--- Task requirements ---
From the entries below, copy every line that holds the word "Hindi".
= = = = =
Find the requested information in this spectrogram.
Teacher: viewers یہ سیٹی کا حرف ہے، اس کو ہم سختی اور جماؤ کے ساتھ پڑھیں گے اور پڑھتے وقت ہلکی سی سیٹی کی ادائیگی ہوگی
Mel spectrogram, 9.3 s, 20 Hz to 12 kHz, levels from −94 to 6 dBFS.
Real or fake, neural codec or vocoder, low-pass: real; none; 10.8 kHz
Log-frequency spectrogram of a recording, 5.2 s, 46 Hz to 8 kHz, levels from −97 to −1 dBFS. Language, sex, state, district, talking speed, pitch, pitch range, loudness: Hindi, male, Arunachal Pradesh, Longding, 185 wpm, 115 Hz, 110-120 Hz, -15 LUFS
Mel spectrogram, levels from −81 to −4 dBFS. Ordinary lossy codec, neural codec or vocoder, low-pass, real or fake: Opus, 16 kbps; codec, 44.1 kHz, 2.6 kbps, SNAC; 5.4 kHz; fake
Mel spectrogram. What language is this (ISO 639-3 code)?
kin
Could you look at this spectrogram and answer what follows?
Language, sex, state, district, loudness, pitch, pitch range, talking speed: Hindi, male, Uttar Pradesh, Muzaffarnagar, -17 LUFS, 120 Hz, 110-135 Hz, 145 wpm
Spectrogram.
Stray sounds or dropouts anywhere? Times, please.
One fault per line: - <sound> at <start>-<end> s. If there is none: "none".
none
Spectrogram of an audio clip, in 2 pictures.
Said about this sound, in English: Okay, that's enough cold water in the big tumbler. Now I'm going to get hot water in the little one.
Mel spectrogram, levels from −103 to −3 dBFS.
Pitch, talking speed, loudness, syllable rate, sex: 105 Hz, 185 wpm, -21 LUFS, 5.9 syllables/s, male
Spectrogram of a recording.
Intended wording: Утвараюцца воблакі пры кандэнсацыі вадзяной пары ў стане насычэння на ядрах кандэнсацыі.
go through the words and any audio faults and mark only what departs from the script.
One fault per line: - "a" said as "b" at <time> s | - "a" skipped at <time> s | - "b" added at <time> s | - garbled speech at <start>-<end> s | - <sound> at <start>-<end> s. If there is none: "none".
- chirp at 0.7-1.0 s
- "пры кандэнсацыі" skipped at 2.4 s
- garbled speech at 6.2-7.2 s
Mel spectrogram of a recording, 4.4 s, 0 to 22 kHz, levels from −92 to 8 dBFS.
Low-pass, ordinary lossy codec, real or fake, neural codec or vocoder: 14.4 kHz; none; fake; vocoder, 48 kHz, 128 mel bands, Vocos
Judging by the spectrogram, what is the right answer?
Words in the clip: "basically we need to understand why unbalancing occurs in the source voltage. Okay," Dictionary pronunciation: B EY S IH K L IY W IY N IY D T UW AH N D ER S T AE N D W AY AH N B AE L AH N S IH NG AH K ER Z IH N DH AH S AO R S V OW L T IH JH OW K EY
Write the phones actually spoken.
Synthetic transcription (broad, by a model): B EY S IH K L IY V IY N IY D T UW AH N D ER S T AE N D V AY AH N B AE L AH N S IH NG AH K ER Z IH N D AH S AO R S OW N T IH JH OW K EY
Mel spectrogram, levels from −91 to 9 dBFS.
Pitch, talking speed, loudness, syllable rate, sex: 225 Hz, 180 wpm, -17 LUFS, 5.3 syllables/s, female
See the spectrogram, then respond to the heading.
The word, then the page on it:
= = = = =
--- Answer for the task ---
Log-frequency spectrogram of a recording, 5.2 s, 46 Hz to 8 kHz, levels from −97 to −1 dBFS. Language, sex, state, district, talking speed, pitch, pitch range, loudness: Hindi, male, Arunachal Pradesh, Longding, 185 wpm, 115 Hz, 110-120 Hz, -15 LUFS
Language, sex, state, district, loudness, pitch, pitch range, talking speed: Hindi, male, Uttar Pradesh, Muzaffarnagar, -17 LUFS, 120 Hz, 110-135 Hz, 145 wpm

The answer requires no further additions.